We conducted Wizard of Oz and AB user testing throughout the design process.
Personality test in the beginning.
Customization to user needs.
Would use this more as a social media
Base the curation on my personality not my interests.
Hesitation to share my location all of the time.
Wants a landing that is more social-oriented
Ability to manually add friends
Connection to Facebook friends
Ability to upload photos when checking in
Dark mode might be hard to see out and about
Social landing screen & Light mode
Updated personalized questionnaire
Transparency on data usage
Integration for smaller events
V1 - V4 of Home Screen UI
User testing was conducted at multiple stages of the design process. Throughout the sprint, the place playlists took a higher priority on the homepage.

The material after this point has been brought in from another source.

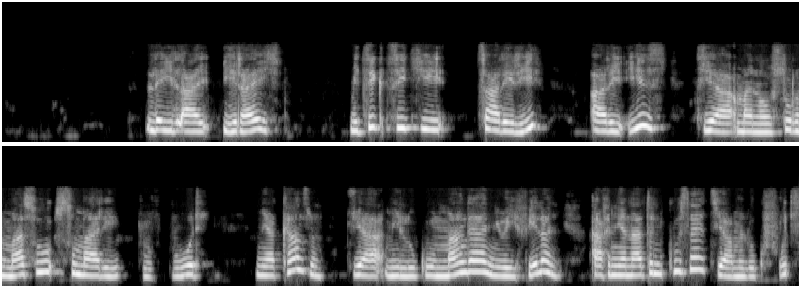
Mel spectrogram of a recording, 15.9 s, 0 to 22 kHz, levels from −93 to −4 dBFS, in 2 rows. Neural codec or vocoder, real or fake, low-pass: codec, 16 kHz, 4.8 kbps, FACodec; fake; 7.2 kHz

Opportunities for Users' Growth
The project started off with a conversation on how our users can grow as an individual and as a part of their new community. We found ways to tackle both.

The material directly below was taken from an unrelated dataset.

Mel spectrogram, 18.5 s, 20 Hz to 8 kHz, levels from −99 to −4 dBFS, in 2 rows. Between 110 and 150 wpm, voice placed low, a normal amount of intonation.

See where you can go and what’s around you.
See what places you’ve been to in your city.
View your metrics, such as places visited, what’s on your wishlist, etc.
Show other friends where you’ve been and where you want to go - it’s a conversation starter!
Show your loyalty to a place or business.
These are the main features we decided on as a team for the MVP of Pocket
Grow on your own.
Adapt to your lifestyle.
Your map offers personality based recommendations for finding your next spot, while keeping track of your past adventures.
Explore your own space.
On your own terms.
Pocket will match you with the perfect places to spend your time, aligning with your mood, interests, and free time.
Step outside your comfort zone.
Meet others along the way.
By merging your interests with your friends, Pocket is the best solution for planning activities that everyone feels involved in.
Find your style.
Choose your theme.
Show off your flair with customized map designs. Everyone’s different, and your map can be too.
Explore all day...
And all night.
The dynamic light-dark themes ensure that your next adventure will always be easy on the eyes.
Access pocket anywhere.
On any device.
Pocket is accessible through mobile and desktop devices; Discover from anywhere at any time.
In onboarding , uses can create an account or sign in with Facebook, Google, or Apple. Pocket gives an overview on how location data will be used. From there, the user can add friends through Facebook. After the account setup, a short, optional, personality quiz is given to help with the first set of recommendations.
The home page is constantly being generated with tailored content for the user based on their likes and needs.
Map & Wishlist
My map is used to capture a user’s favorite spot that can be shared with friends or saved just for you. Maps can be displayed on a map or in a list view depending on the user's preference. Users can easily save places they wish to go to their wishlist.
With mixed map, the user can view their friends map and overlay their own to find places both would enjoy. Mixed maps are not confined to just 2 people. Users can add friends to mixed maps. The days of "I don't know, what do you want to do?" are over.
Sharing With Friends
Sharing places with friends is easy with Pocket. Users can drag locations to a friend's icon to share. Locations can be shared outside of pocket through airdrop and text message.
Pocket is a mobile and cloud based product. Users can permanently access their map through the mobile application, and can additionally access it from any desktop, tablet, or mobile device.
This was one of the largest projects I have worked on. We started off with a large problem space of going through change and narrowed it down to relocation. Kicking off with such a large problem space slowed us down in the beginning. I would start scoping earlier. Scoping and starting an in-depth competitive analysis at an earlier stage would have helped us define our MVP.
We started this project in person and finished senior studio online. Daily stand ups over video call were a lifesaver. Thanks to Figma, Google Drive, Zoom and WhatsApp, the transition was not too bad. It was still a test of communication to finish your senior capstone project in quarantine.